◆ INFORMATION ◆
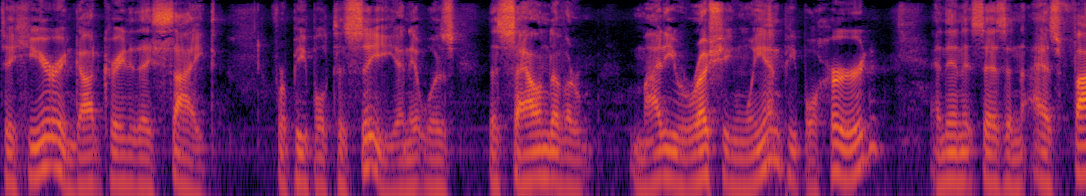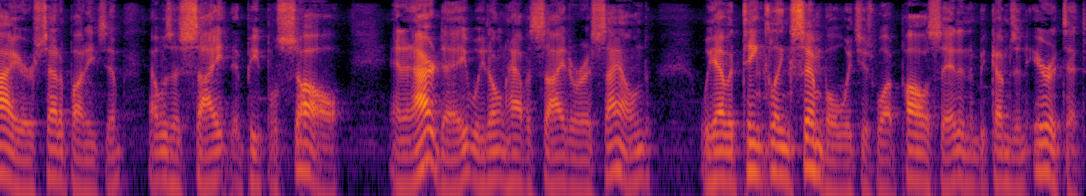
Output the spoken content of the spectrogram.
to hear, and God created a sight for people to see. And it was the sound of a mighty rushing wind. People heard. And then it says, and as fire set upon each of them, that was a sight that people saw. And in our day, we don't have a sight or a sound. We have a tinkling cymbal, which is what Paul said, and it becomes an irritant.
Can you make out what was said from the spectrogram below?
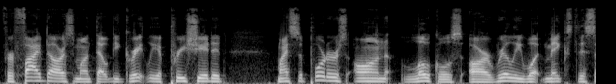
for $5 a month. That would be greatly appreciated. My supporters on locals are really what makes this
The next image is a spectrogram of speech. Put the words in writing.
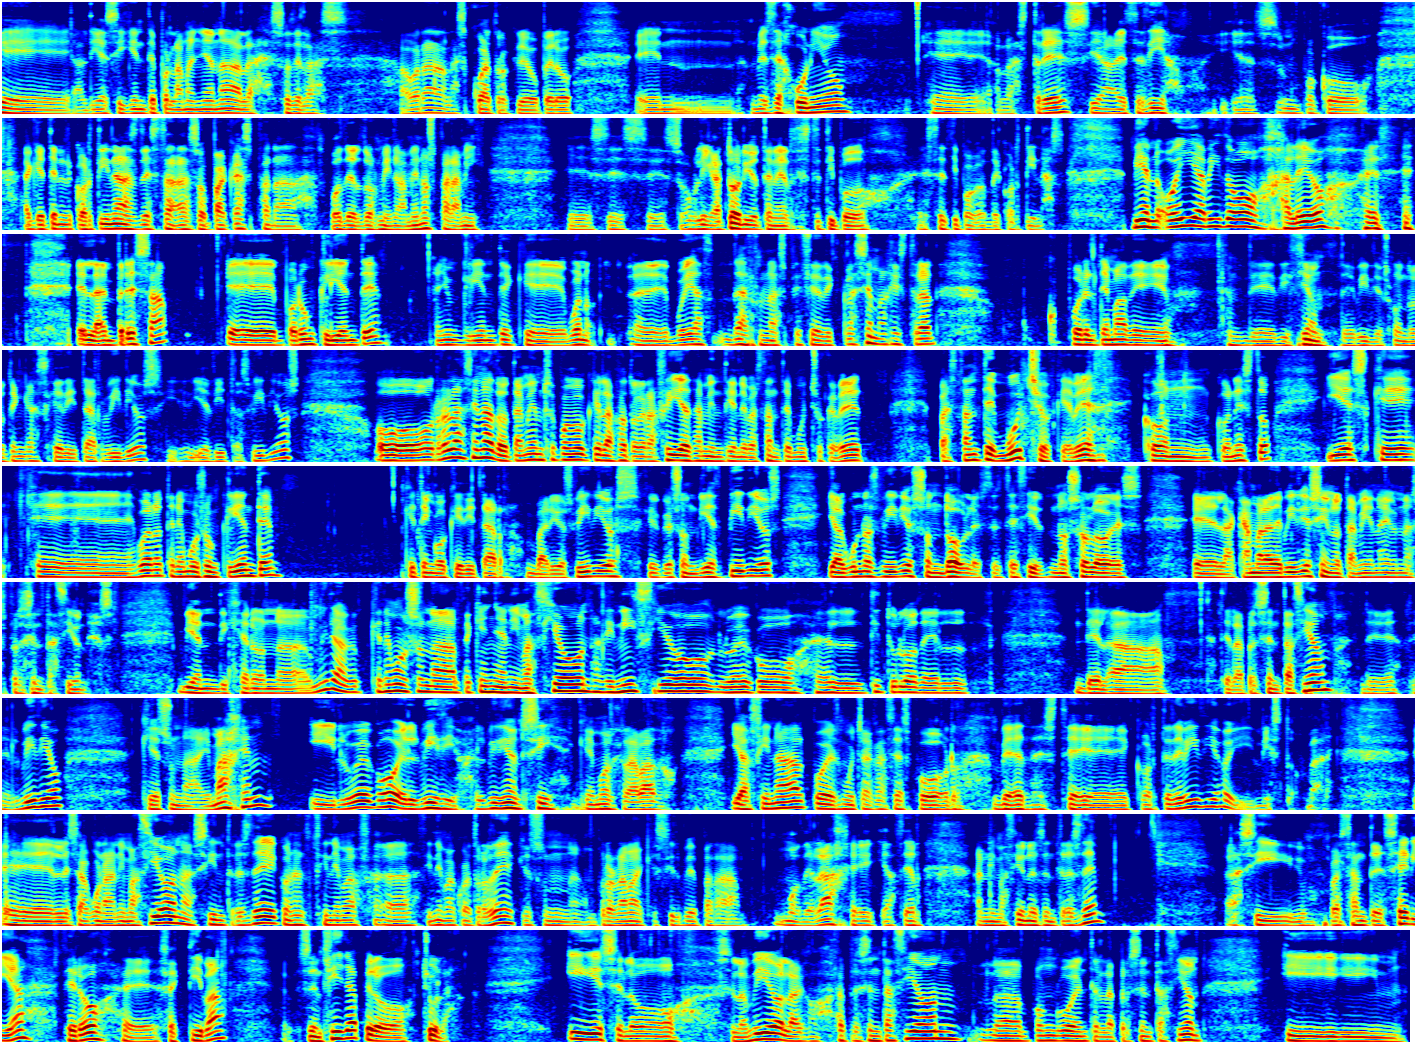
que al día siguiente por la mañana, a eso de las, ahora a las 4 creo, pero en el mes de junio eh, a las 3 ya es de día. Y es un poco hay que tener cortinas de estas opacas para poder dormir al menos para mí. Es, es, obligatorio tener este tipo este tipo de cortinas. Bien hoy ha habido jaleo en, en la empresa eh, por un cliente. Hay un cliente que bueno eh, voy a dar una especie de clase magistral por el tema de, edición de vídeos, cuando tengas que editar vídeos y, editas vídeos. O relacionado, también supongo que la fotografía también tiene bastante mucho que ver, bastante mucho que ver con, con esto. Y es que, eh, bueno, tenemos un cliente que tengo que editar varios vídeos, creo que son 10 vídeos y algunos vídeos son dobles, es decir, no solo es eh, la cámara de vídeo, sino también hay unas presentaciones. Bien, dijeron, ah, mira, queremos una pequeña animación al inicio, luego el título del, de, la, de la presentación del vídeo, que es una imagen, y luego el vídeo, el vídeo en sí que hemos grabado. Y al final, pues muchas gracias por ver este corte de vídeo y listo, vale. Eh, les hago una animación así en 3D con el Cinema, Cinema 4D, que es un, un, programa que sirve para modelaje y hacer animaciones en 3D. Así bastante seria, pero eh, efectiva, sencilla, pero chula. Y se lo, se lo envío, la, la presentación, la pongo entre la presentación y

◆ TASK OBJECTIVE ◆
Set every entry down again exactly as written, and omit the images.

◆ RESPONSE ◆
Output the spoken content of the spectrogram.
to hear, and God created a sight for people to see. And it was the sound of a mighty rushing wind. People heard. And then it says, and as fire set upon each of them, that was a sight that people saw. And in our day, we don't have a sight or a sound. We have a tinkling cymbal, which is what Paul said, and it becomes an irritant.
Can you make out what was said from the spectrogram below?
for $5 a month. That would be greatly appreciated. My supporters on locals are really what makes this
The next image is a spectrogram of speech. Put the words in writing.
que al día siguiente por la mañana, a eso de las, ahora a las 4 creo, pero en el mes de junio eh, a las 3 ya es de día. Y es un poco hay que tener cortinas de estas opacas para poder dormir al menos para mí. Es, es, obligatorio tener este tipo este tipo de cortinas. Bien hoy ha habido jaleo en, en la empresa eh, por un cliente. Hay un cliente que bueno eh, voy a dar una especie de clase magistral por el tema de, edición de vídeos, cuando tengas que editar vídeos y, editas vídeos. O relacionado, también supongo que la fotografía también tiene bastante mucho que ver, bastante mucho que ver con, con esto. Y es que, eh, bueno, tenemos un cliente que tengo que editar varios vídeos, creo que son 10 vídeos y algunos vídeos son dobles, es decir, no solo es eh, la cámara de vídeo, sino también hay unas presentaciones. Bien, dijeron, ah, mira, queremos una pequeña animación al inicio, luego el título del, de, la, de la presentación del vídeo, que es una imagen, y luego el vídeo, el vídeo en sí que hemos grabado. Y al final, pues muchas gracias por ver este corte de vídeo y listo, vale. Eh, les hago una animación así en 3D con el Cinema, Cinema 4D, que es un, un, programa que sirve para modelaje y hacer animaciones en 3D. Así bastante seria, pero eh, efectiva, sencilla, pero chula. Y se lo, se lo envío, la, la presentación, la pongo entre la presentación y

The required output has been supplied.